This post – about the training and career development you get as a foster carer – is the second in our Fostering Experiences series. The series turns the spotlight on situations you’re likely to encounter as a foster carer, and provides insight and advice about them.

Foster carers come from all kinds of backgrounds. Many have no formal qualifications, and many don’t have experience working with children. Whatever your background, we are here to support you professionally, both before and after you’re approved as a foster carer.

The training is nothing to be worried or anxious about. There are no exams or essays or grades. We want you to succeed in the most rewarding job you’ll ever have.

Pre-approval training

When you start the process of becoming a foster carer, you take The Skills to Foster training course for prospective carers. It’s an introductory course to becoming a foster carer and helps you to prepare for the assessment process and the fostering journey.

The training takes place over 3 days, and focuses on the practical, day-to-day skills that foster carer’s need. You won’t need to take notes or write essays. We encourage you to participate and ask questions: it’s focused around group discussions and is led by experienced social workers.

During the training you will explore the role of the foster carer, the reasons that children may come into care, and the support they need. You will discuss how foster carers can help promote positive identities, and you will learn day-to-day strategies for the challenges you will face. This includes topics such as how to build relationships, effectively set boundaries, manage transitions and promote good behaviour.

Post-approval training: Your first year

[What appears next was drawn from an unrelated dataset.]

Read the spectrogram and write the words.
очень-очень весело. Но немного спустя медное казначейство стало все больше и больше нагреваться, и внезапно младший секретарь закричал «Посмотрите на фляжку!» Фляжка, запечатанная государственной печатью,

Once you’re approved as a foster carer, you continue to get support and training. You work together with your assigned supervising social worker in the first year to complete the Training, Support and Developmental Standards (TSD) course .

 

You and your social worker create an individual development plan tailored to you. We identify what skills you already have and where you can enhance your skills. You work one-on-one with your social worker, typically in monthly sessions, and also attend group workshops.

You can also take training modules online, giving you the flexibility to study whenever and wherever you want. The courses are based on the experiences you have a foster carer and are easy to understand, interactive and engaging.

Further training

After the first year, you can choose to work towards formal qualifications, like the NVQ in Health and Social Care. The TSD is mapped against the NVQ modules, so you build upon what you have already studied and learned.

We also support and encourage foster carers who want to achieve other nationally recognised qualifications in care-related subjects. For many, these lead to careers in related areas like social care, teaching or nursing.

Working with other foster carers as a team and supporting each other

You also learn lots from other foster carers, and we pride ourselves on the team spirit among.

We organise a buddy and mentoring scheme that matches new foster carers with more experienced foster carers. It’s a two-way learning process: you learn from them as much as they learn from you. You also have the opportunity to learn from other carers’ experiences at Perpetual’s monthly Fostering Forum.

With you every step of the way

As with any career, you learn a great deal as you work with and care for the young person. And we’re always here to answer any questions you have, and you can call us 24 hours a day, 365 days a year for guidance and advice. We’re here to support you in what is a really fulfilling career for people who want to make a huge difference in a child’s life.

FREE Fostering Guides

Download our free ebooks to learn more about becoming a foster carer. View Fostering Guides

#WHOCARES?

During your lunch break, or the time you spend checking Facebook, another child will come into care. Right now, that child is thinking: 'Who cares?' More Videos